Project description:BACKGROUND: Ongoing innovation in phylogenetics and evolutionary biology has been accompanied by a proliferation of software tools, data formats, analytical techniques and web servers. This brings with it the challenge of integrating phylogenetic and other related biological data found in a wide variety of formats, and underlines the need for reusable software that can read, manipulate and transform this information into the various forms required to build computational pipelines. RESULTS: We built a Python software library for working with phylogenetic data that is tightly integrated with Biopython, a broad-ranging toolkit for computational biology. Our library, Bio.Phylo, is highly interoperable with existing libraries, tools and standards, and is capable of parsing common file formats for phylogenetic trees, performing basic transformations and manipulations, attaching rich annotations, and visualizing trees. We unified the modules for working with the standard file formats Newick, NEXUS and phyloXML behind a consistent and simple API, providing a common set of functionality independent of the data source. CONCLUSIONS: Bio.Phylo meets a growing need in bioinformatics for working with heterogeneous types of phylogenetic data. By supporting interoperability with multiple file formats and leveraging existing Biopython features, this library simplifies the construction of phylogenetic workflows. We also provide examples of the benefits of building a community around a shared open-source project. Bio.Phylo is included with Biopython, available through the Biopython website, http://biopython.org.

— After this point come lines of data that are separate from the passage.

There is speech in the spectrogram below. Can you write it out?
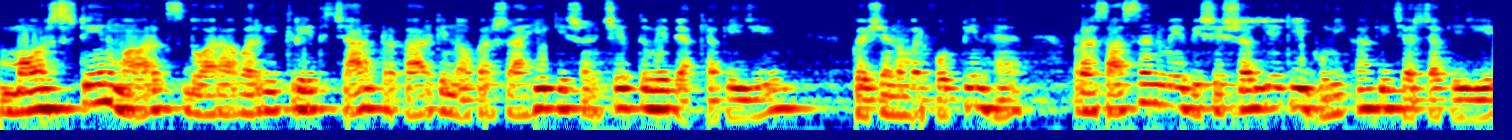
मॉर्स्टीन मार्क्स द्वारा वर्गीकृत चार प्रकार के नौकरशाही की संक्षिप्त में व्याख्या कीजिए। क्वेश्चन नंबर फोर्टीन है प्रशासन में विशेषज्ञ की भूमिका की चर्चा कीजिए।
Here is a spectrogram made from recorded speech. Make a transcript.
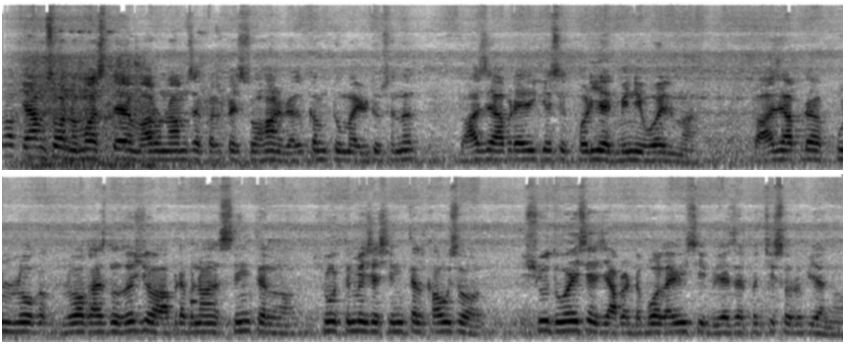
તો કેમ છો? નમસ્તે. મારું નામ છે Kalpesh Chauhan. Welcome to my YouTube channel તો આજે આપણે આવી ગયા છીએ ખોડિયાર મિની ઓઇલમાં તો આજે આપણે ફૂલ લોગ લોગ આજનો જોઈજો. આપણે બનાવવાના સિંગ તેલનો. શું તમે જે સિંગ તેલ ખાવ છો શુદ્ધ હોય છે, જે આપણે ડબલ આવી છીએ બે હજાર પચીસો રૂપિયાનો.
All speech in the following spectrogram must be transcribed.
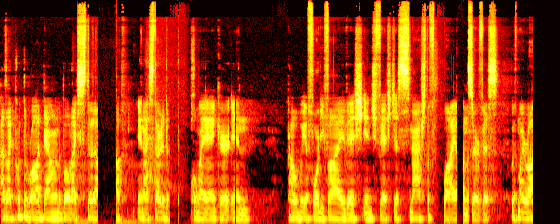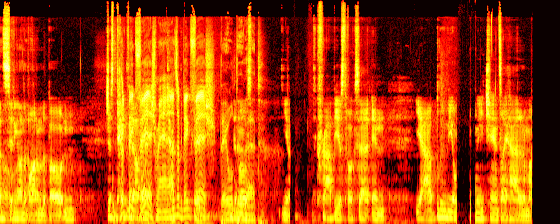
as I put the rod down in the boat, I stood up and I started to pull my anchor and probably a 45 ish inch fish just smashed the fly on the surface with my rod sitting on the bottom of the boat and just picked Big it up. and fish, man. That's a big fish. They will The do most- that. you know, crappiest hook set. And yeah, blew the only chance I had in a month.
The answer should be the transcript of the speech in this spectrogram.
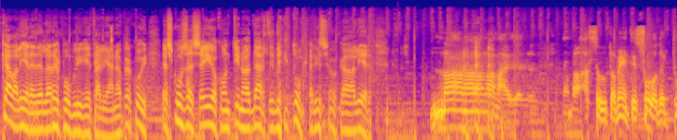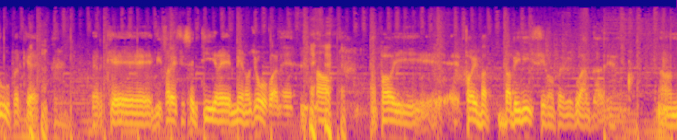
cavaliere della Repubblica Italiana. Per cui scusa se io continuo a darti del tuo carissimo cavaliere. No no no, no, ma, no assolutamente solo del tu perché perché mi faresti sentire meno giovane, no? poi, poi va, va, benissimo perché guarda, non,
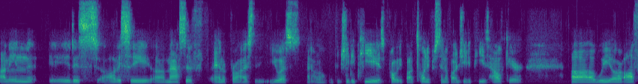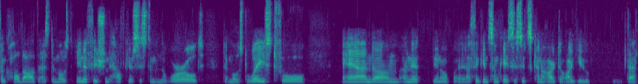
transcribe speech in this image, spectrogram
I mean, it is obviously a massive enterprise. The U.S., I don't know what the GDP is, probably about 20% of our GDP is healthcare. Uh, we are often called out as the most inefficient healthcare system in the world, the most wasteful, and um, and it you know I think in some cases it's kind of hard to argue that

Project description:Consistent and accurate quantification of proteins by mass spectrometry (MS)-based proteomics depends on the performance of instruments, acquisition methods and data analysis software. In collaboration with the software developers, we evaluated OpenSWATH, SWATH 2.0, Skyline, Spectronaut and DIA-Umpire, five of the most widely used software methods for processing data from sequential window acquisition of all theoretical fragment-ion spectra (SWATH)-MS, which uses data-independent acquisition (DIA) for label-free protein quantification. We analyzed high-complexity test data sets from hybrid proteome samples of defined quantitative composition acquired on two different MS instruments using different SWATH isolation-window setups. For consistent evaluation, we developed LFQbench, an R package, to calculate metrics of precision and accuracy in label-free quantitative MS and report the identification performance, robustness and specificity of each software tool. Our reference data sets enabled developers to improve their software tools. After optimization, all tools provided highly convergent identification and reliable quantification performance, underscoring their robustness for label-free quantitative proteomics.